Diskriminering i delingsøkonomien, igjen

Diskriminering er (sjølvsagt) også eit problem i delingsøkonomien. Tidlegare har diskriminering blitt påvist på AirBnB, no også mellom sjåførar på Uber og Lyft:

Passengers have faced a history of discrimination in transportation systems. Peer transportation companies such as Uber and Lyft present the opportunity to rectify long-standing discrimination or worsen it. We sent passengers in Seattle, WA and Boston, MA to hail nearly 1,500 rides on controlled routes and recorded key performance metrics. Results indicated a pattern of discrimination, which we observed in Seattle through longer waiting times for African American passengers—as much as a 35 percent increase.
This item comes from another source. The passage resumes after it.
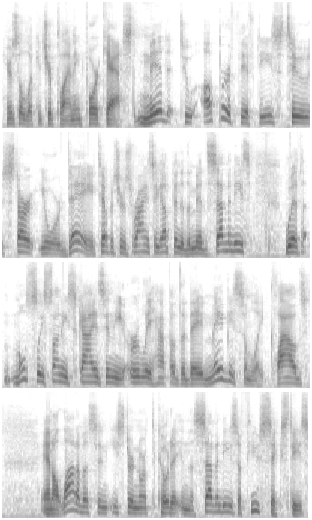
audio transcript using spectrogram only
Here's a look at your planning forecast. Mid to upper 50s to start your day. Temperatures rising up into the mid 70s with mostly sunny skies in the early half of the day, maybe some late clouds. And a lot of us in eastern North Dakota in the 70s, a few 60s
In Boston, we observed discrimination by Uber drivers via more frequent cancellations against passengers when they used African American-sounding names. Across all trips, the cancellation rate for African American sounding names was more than twice as frequent compared to white sounding names. Male passengers requesting a ride in low-density areas were more than three times as likely to have their trip canceled when they used a African American-sounding name than when they used a white-sounding name. We also find evidence that drivers took female passengers for longer, more expensive, rides in Boston. We observe that removing names from trip booking may alleviate the immediate problem but could introduce other pathways for unequal treatment of passengers.

Ge, Yanbo, Christopher R. Knittel, Don MacKenzie, and Stephen Zoepf. 2016. “Racial and Gender Discrimination in Transportation Network Companies.” Working Paper 22776. National Bureau of Economic Research. http://www.nber.org/papers/w22776.

Diskriminering på arbeidsmarknaden, igjen

Ei rekkje studiar har funne at minoritetar blir diskriminerte på arbeidsmarknaden. Ein typisk framgangsmåte i desse studiane er at forskarar sender ut CV-ar som er heilt like bortsett frå namnet, som anten er eit «minoritetsnamn» eller eit «majoritetsnamn». Ei av utfordringane er at namn ikkje berre signaliserer minoritet/majoritet, men også sosial status eller klasse. Det kan hende at tidlegare studiar har overdrive effekten av diskriminering. Ein ny og omfattande studie som tek omsyn til sosial klasse finn nesten ikkje prov på diskriminering.

We sent nearly 9000 fictitious resumes to advertisements for job openings in seven major cities in the United States across six occupational categories. We randomly assigned names to the resumes that convey race and gender but for which a strong socio-economic connotation is not implicated. We find little evidence of systematic employer preferences for applicants from particular race and gender groups.

Darolia, Rajeev, Cory Koedel, Paco Martorell, Katie Wilson, and Francisco Perez-Arce. 2015. “Race and Gender Effects on Employer Interest in Job Applicants: New Evidence from a Resume Field Experiment.” Applied Economics Letters. doi:10.1080/13504851.2015.1114571.

Diskriminering også i delingsøkonomien

Ein stor og god litteratur har tidlegare dokumentert diskriminering basert på etnisitet i arbeidsmarknaden, leigemarknaden og andre marknader, også i Noreg. Det er kanskje ikkje så overraskande, men diskriminering er også ein del av delingsøkonomien. Eit nytt arbeidsnotat frå forskarar ved Harvard finn at gjestar med «afro-amerikanske» namn har 16% mindre sjanse til å bli aksepterte enn gjestar med «kvite» namn. Dette er kostbart for utleigar, som i 1/3 av tilfella ikkje får erstatta den potensielle gjesten.

Online marketplaces increasingly choose to reduce the anonymity of buyers and sellers in order to facilitate trust. We demonstrate that this common market design choice results in an important unintended consequence: racial discrimination. In a field experiment on Airbnb, we find that requests from guests with distinctively African-American names are roughly 16% less likely to be accepted than identical guests with distinctively White names. The difference persists whether the host is African-American or White, male or female. The difference also persists whether the host shares the property with the guest or not, and whether the property is cheap or expensive. We validate our findings through observational data on hosts’ recent experiences with African-American guests, finding host behavior consistent with some, though not all, hosts discriminating. Finally, we find that discrimination is costly for hosts who indulge in it: hosts who reject African- American guests are able to find a replacement guest only 35% of the time. On the whole, our analysis suggests a need for caution: while information can facilitate transactions, it also facilitates discrimination.

Edelman, Benjamin G., Michael Luca, and Dan Svirsky. 2016. “Racial Discrimination in the Sharing Economy: Evidence from a Field Experiment.” Harvard Business School NOM Unit Working Paper 16-069. Boston, MA: Harvard Business School. http://papers.ssrn.com/abstract=2712393.
(via Kevin Lewis)